3 Major Shipping Costs (and How To Decrease Them)
by Jaidyn Farar
With operational costs soaring, businesses have to double down on cost-saving measures. It’s not as simple as it sounds, though—you don’t want to sacrifice customer experience.
- Supplies. You’ll need to take into account all the packaging materials you use.
- Labor. This includes the wages (and benefits) of your warehouse workers, store employees, and customer support team.
- Shipping. In addition to normal carrier fees—which make up a significant portion of your total fulfillment cost—you should factor in the cost of reverse logistics.
These three components make up the cost to serve, which Tom describes as “the cost to fulfill a particular order, excluding any of the hard assets that you might be depreciating or paying off.” Cost to serve is focused on operational costs that can be controlled.
According to Tom, costs have been increasing recently. Buy why? And how can businesses adapt and stay competitive? Read on to find out.
Why are costs increasing?
It’s no secret: times are tough. You’ve probably seen the signs in your own business. Tighter labor markets, expensive real estate, and higher carrier fees all play a part in rising shipping and logistics costs.
- Tighter labor markets. As the labor market has tightened, it’s become more difficult to find and retain qualified workers. To compensate, businesses at every stage of the supply chain have increased wages, causing a ripple effect of higher costs.
- Expensive warehouse space. With warehouse space at a premium, prices are going up. Whether you operate your own warehouses or use a 3PL, you’ll be paying more to store your inventory.
- Higher carrier fees. During the Covid-19 pandemic, many carriers raised prices as demand soared. Although the current has offset these higher costs to an extent, some businesses may still be feeling the sting.
Strategies for decreasing shipping costs
Your business can decrease cost to serve by providing alternative fulfillment options, reducing packages per order, and negotiating with carriers.
Provide alternative fulfillment options (omnichannel)
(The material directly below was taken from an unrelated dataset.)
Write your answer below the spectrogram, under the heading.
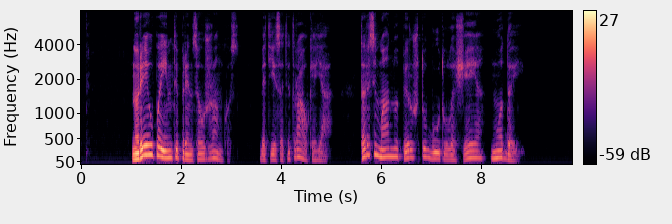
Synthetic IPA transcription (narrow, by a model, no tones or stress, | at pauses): noːɾʲeːjɛʊpɐɪmʲt̪ʲɪpʲɾʲɪnt̪sɐʊʒɾɐŋkʊs | bʲɛt̪jɪsɐt̪ʲɪt̪ɾɑˑʊkʲejæː | t̪ɐɾʲsʲɪmɑnːʊpʲɪɾʃt̪uːbuːt̪uːlˠɐʃʲeːjɛnuɔd̪ɐɪ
While not every company has both a brick-and-mortar store and an ecommerce site, the ones that do should be using both channels to their full potential. One easy way to save on shipping costs is to offer alternative fulfillment methods through an omnichannel approach.
Tom says, “Across different fulfillment channels, there are different costs. Typically your cheapest option is going to be your customer walking into your store and doing the fulfillment for you. I would say the next cheapest fulfillment option is that buy online, pick up in-store option.”
Many customers appreciate the convenience of ordering something online and picking it up from the store—and since it helps cut your fulfillment costs, it’s a win-win scenario.
Ship multiple products in one package
Imagine that a customer orders a $10 product online. Once you’ve paid to send it to them (including materials, labor, and shipping costs), your business hasn’t made much money on the order. Now imagine that a customer buys four or five products, for a total of $70. If you can fit all of those items into one box and ship them together, the cost of shipping makes much less of an impact on your business.
Tom advises businesses to “shape your customers' demand [by offering] incentives to buy more.” How can you encourage consumers to order more products at once? Try these strategies:
- Offer a free shipping threshold. Give your customers free shipping … but only when they spend a certain amount of money. For example, you might offer free shipping on orders over $50.
- Cross-sell. When you cross-sell, you give customers suggestions for related products they might be interested in. For example, if someone adds a pair of running shoes to their cart, your website might suggest that they add high-quality socks or a lightweight water bottle.
Make sure your fulfillment operations are set up in a way that makes it easy to ship multiple products in a single package. According to Tom, “[Some companies are] splitting a lot of packages. They're sending one thing from the store, they're sending one item from one distribution center, another item from another distribution center. If you're not looking at managing those costs, you could be losing money on that order.”
Get better shipping rates
Shipping is one of the most significant supply chain costs, and many businesses struggle to figure out how to get the best rates. Should they go all-in with a single carrier? If so, how do they find the right one? Whichever strategy you choose, Tom advises negotiating rates so you know you’re getting the best deal.
He says, “Make sure that as you're negotiating with your carriers, you're being aggressive. … Know when you can get away with pushing back.”